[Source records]
┏━━
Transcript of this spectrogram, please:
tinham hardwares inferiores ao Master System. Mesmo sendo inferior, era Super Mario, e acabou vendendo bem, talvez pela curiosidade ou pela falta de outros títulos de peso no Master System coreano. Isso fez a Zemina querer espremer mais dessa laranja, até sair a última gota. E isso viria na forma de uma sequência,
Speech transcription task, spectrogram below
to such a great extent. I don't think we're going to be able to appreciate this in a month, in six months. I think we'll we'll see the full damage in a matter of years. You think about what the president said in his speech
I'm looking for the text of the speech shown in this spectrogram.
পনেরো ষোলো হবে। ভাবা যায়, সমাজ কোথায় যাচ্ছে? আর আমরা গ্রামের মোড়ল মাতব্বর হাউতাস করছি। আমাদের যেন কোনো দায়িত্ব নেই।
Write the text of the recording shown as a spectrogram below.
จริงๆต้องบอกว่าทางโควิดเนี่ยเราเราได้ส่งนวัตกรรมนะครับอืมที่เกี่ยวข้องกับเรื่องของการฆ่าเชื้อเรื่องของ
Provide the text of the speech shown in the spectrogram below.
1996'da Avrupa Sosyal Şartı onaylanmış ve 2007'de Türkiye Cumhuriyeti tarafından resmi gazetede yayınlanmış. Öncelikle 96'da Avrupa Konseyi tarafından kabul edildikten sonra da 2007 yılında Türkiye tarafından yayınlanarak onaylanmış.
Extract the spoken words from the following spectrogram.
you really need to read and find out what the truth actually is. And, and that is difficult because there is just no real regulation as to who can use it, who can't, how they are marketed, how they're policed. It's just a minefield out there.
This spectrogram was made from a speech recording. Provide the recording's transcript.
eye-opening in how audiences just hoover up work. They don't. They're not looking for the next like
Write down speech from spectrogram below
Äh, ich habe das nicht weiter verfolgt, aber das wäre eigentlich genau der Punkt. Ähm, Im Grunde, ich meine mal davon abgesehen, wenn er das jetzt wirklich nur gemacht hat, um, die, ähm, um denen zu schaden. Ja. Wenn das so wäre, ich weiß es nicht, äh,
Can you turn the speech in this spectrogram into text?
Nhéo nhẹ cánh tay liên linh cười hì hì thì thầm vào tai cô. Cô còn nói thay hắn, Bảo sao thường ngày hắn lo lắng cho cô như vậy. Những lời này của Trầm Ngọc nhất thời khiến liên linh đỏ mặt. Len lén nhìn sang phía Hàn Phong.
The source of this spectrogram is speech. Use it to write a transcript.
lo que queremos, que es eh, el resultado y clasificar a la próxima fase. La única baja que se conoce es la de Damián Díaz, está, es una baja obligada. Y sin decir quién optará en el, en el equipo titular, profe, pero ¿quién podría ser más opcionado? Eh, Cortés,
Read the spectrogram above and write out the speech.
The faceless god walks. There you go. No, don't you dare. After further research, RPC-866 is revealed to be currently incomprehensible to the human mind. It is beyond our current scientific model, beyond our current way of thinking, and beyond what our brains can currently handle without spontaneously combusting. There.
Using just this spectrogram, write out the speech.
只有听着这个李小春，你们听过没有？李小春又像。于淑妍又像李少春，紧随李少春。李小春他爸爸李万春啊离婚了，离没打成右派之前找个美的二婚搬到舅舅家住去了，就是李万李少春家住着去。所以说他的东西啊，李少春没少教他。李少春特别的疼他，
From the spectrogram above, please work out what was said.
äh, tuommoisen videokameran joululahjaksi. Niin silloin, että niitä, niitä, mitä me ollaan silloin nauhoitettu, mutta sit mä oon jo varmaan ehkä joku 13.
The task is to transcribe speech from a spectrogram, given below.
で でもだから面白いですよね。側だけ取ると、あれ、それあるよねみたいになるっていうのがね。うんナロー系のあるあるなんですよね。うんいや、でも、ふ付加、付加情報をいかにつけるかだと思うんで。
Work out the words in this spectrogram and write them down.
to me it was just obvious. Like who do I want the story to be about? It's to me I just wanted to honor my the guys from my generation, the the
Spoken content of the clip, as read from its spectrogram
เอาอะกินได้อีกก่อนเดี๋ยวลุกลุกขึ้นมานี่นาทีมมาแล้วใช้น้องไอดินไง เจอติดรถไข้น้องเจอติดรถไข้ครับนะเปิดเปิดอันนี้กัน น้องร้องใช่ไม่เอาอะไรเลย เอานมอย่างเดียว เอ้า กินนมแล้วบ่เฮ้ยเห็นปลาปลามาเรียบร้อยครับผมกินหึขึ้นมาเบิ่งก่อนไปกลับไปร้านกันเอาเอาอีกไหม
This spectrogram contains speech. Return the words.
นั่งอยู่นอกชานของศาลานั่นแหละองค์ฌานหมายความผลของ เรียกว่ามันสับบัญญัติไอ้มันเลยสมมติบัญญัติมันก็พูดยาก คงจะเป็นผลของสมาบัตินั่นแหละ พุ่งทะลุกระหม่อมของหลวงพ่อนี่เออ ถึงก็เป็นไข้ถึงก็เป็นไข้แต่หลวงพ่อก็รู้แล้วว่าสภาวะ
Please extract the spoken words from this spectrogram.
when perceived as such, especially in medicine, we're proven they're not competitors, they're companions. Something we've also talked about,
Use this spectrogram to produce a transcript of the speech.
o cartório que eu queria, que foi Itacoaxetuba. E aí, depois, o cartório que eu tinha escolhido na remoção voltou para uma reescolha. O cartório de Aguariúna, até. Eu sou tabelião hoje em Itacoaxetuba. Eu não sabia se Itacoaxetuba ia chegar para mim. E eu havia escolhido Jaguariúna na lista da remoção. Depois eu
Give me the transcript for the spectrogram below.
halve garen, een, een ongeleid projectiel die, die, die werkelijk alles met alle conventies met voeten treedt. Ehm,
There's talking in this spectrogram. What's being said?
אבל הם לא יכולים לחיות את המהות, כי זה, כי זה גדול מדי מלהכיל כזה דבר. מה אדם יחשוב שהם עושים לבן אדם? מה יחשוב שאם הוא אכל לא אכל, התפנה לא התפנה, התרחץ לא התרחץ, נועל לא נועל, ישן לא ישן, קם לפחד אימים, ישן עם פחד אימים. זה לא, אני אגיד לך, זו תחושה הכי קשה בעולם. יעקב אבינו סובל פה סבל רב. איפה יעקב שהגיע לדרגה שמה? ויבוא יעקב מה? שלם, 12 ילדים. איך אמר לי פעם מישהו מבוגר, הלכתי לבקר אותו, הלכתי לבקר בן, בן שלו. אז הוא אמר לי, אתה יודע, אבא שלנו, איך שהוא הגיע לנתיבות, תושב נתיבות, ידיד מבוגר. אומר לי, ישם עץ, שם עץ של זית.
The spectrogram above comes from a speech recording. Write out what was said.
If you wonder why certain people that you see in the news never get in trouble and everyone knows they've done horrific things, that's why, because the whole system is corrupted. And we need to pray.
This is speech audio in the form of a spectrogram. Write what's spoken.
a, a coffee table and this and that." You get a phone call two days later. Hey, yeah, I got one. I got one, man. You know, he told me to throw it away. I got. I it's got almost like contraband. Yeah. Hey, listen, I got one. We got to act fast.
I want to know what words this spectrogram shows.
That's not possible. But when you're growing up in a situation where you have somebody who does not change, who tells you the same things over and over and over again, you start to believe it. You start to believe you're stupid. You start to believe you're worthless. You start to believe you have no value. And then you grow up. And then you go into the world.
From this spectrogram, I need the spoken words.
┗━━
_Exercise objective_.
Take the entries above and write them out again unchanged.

_Result of the exercise_.
Transcript of this spectrogram, please:
tinham hardwares inferiores ao Master System. Mesmo sendo inferior, era Super Mario, e acabou vendendo bem, talvez pela curiosidade ou pela falta de outros títulos de peso no Master System coreano. Isso fez a Zemina querer espremer mais dessa laranja, até sair a última gota. E isso viria na forma de uma sequência,
Speech transcription task, spectrogram below
to such a great extent. I don't think we're going to be able to appreciate this in a month, in six months. I think we'll we'll see the full damage in a matter of years. You think about what the president said in his speech
I'm looking for the text of the speech shown in this spectrogram.
পনেরো ষোলো হবে। ভাবা যায়, সমাজ কোথায় যাচ্ছে? আর আমরা গ্রামের মোড়ল মাতব্বর হাউতাস করছি। আমাদের যেন কোনো দায়িত্ব নেই।
Write the text of the recording shown as a spectrogram below.
จริงๆต้องบอกว่าทางโควิดเนี่ยเราเราได้ส่งนวัตกรรมนะครับอืมที่เกี่ยวข้องกับเรื่องของการฆ่าเชื้อเรื่องของ
Provide the text of the speech shown in the spectrogram below.
1996'da Avrupa Sosyal Şartı onaylanmış ve 2007'de Türkiye Cumhuriyeti tarafından resmi gazetede yayınlanmış. Öncelikle 96'da Avrupa Konseyi tarafından kabul edildikten sonra da 2007 yılında Türkiye tarafından yayınlanarak onaylanmış.
Extract the spoken words from the following spectrogram.
you really need to read and find out what the truth actually is. And, and that is difficult because there is just no real regulation as to who can use it, who can't, how they are marketed, how they're policed. It's just a minefield out there.
This spectrogram was made from a speech recording. Provide the recording's transcript.
eye-opening in how audiences just hoover up work. They don't. They're not looking for the next like
Write down speech from spectrogram below
Äh, ich habe das nicht weiter verfolgt, aber das wäre eigentlich genau der Punkt. Ähm, Im Grunde, ich meine mal davon abgesehen, wenn er das jetzt wirklich nur gemacht hat, um, die, ähm, um denen zu schaden. Ja. Wenn das so wäre, ich weiß es nicht, äh,
Can you turn the speech in this spectrogram into text?
Nhéo nhẹ cánh tay liên linh cười hì hì thì thầm vào tai cô. Cô còn nói thay hắn, Bảo sao thường ngày hắn lo lắng cho cô như vậy. Những lời này của Trầm Ngọc nhất thời khiến liên linh đỏ mặt. Len lén nhìn sang phía Hàn Phong.
The source of this spectrogram is speech. Use it to write a transcript.
lo que queremos, que es eh, el resultado y clasificar a la próxima fase. La única baja que se conoce es la de Damián Díaz, está, es una baja obligada. Y sin decir quién optará en el, en el equipo titular, profe, pero ¿quién podría ser más opcionado? Eh, Cortés,
Read the spectrogram above and write out the speech.
The faceless god walks. There you go. No, don't you dare. After further research, RPC-866 is revealed to be currently incomprehensible to the human mind. It is beyond our current scientific model, beyond our current way of thinking, and beyond what our brains can currently handle without spontaneously combusting. There.
Using just this spectrogram, write out the speech.
只有听着这个李小春，你们听过没有？李小春又像。于淑妍又像李少春，紧随李少春。李小春他爸爸李万春啊离婚了，离没打成右派之前找个美的二婚搬到舅舅家住去了，就是李万李少春家住着去。所以说他的东西啊，李少春没少教他。李少春特别的疼他，
From the spectrogram above, please work out what was said.
äh, tuommoisen videokameran joululahjaksi. Niin silloin, että niitä, niitä, mitä me ollaan silloin nauhoitettu, mutta sit mä oon jo varmaan ehkä joku 13.
The task is to transcribe speech from a spectrogram, given below.
で でもだから面白いですよね。側だけ取ると、あれ、それあるよねみたいになるっていうのがね。うんナロー系のあるあるなんですよね。うんいや、でも、ふ付加、付加情報をいかにつけるかだと思うんで。
Work out the words in this spectrogram and write them down.
to me it was just obvious. Like who do I want the story to be about? It's to me I just wanted to honor my the guys from my generation, the the
Spoken content of the clip, as read from its spectrogram
เอาอะกินได้อีกก่อนเดี๋ยวลุกลุกขึ้นมานี่นาทีมมาแล้วใช้น้องไอดินไง เจอติดรถไข้น้องเจอติดรถไข้ครับนะเปิดเปิดอันนี้กัน น้องร้องใช่ไม่เอาอะไรเลย เอานมอย่างเดียว เอ้า กินนมแล้วบ่เฮ้ยเห็นปลาปลามาเรียบร้อยครับผมกินหึขึ้นมาเบิ่งก่อนไปกลับไปร้านกันเอาเอาอีกไหม
This spectrogram contains speech. Return the words.
นั่งอยู่นอกชานของศาลานั่นแหละองค์ฌานหมายความผลของ เรียกว่ามันสับบัญญัติไอ้มันเลยสมมติบัญญัติมันก็พูดยาก คงจะเป็นผลของสมาบัตินั่นแหละ พุ่งทะลุกระหม่อมของหลวงพ่อนี่เออ ถึงก็เป็นไข้ถึงก็เป็นไข้แต่หลวงพ่อก็รู้แล้วว่าสภาวะ
Please extract the spoken words from this spectrogram.
when perceived as such, especially in medicine, we're proven they're not competitors, they're companions. Something we've also talked about,
Use this spectrogram to produce a transcript of the speech.
o cartório que eu queria, que foi Itacoaxetuba. E aí, depois, o cartório que eu tinha escolhido na remoção voltou para uma reescolha. O cartório de Aguariúna, até. Eu sou tabelião hoje em Itacoaxetuba. Eu não sabia se Itacoaxetuba ia chegar para mim. E eu havia escolhido Jaguariúna na lista da remoção. Depois eu
Give me the transcript for the spectrogram below.
halve garen, een, een ongeleid projectiel die, die, die werkelijk alles met alle conventies met voeten treedt. Ehm,
There's talking in this spectrogram. What's being said?
אבל הם לא יכולים לחיות את המהות, כי זה, כי זה גדול מדי מלהכיל כזה דבר. מה אדם יחשוב שהם עושים לבן אדם? מה יחשוב שאם הוא אכל לא אכל, התפנה לא התפנה, התרחץ לא התרחץ, נועל לא נועל, ישן לא ישן, קם לפחד אימים, ישן עם פחד אימים. זה לא, אני אגיד לך, זו תחושה הכי קשה בעולם. יעקב אבינו סובל פה סבל רב. איפה יעקב שהגיע לדרגה שמה? ויבוא יעקב מה? שלם, 12 ילדים. איך אמר לי פעם מישהו מבוגר, הלכתי לבקר אותו, הלכתי לבקר בן, בן שלו. אז הוא אמר לי, אתה יודע, אבא שלנו, איך שהוא הגיע לנתיבות, תושב נתיבות, ידיד מבוגר. אומר לי, ישם עץ, שם עץ של זית.
The spectrogram above comes from a speech recording. Write out what was said.
If you wonder why certain people that you see in the news never get in trouble and everyone knows they've done horrific things, that's why, because the whole system is corrupted. And we need to pray.
This is speech audio in the form of a spectrogram. Write what's spoken.
a, a coffee table and this and that." You get a phone call two days later. Hey, yeah, I got one. I got one, man. You know, he told me to throw it away. I got. I it's got almost like contraband. Yeah. Hey, listen, I got one. We got to act fast.
I want to know what words this spectrogram shows.
That's not possible. But when you're growing up in a situation where you have somebody who does not change, who tells you the same things over and over and over again, you start to believe it. You start to believe you're stupid. You start to believe you're worthless. You start to believe you have no value. And then you grow up. And then you go into the world.
From this spectrogram, I need the spoken words.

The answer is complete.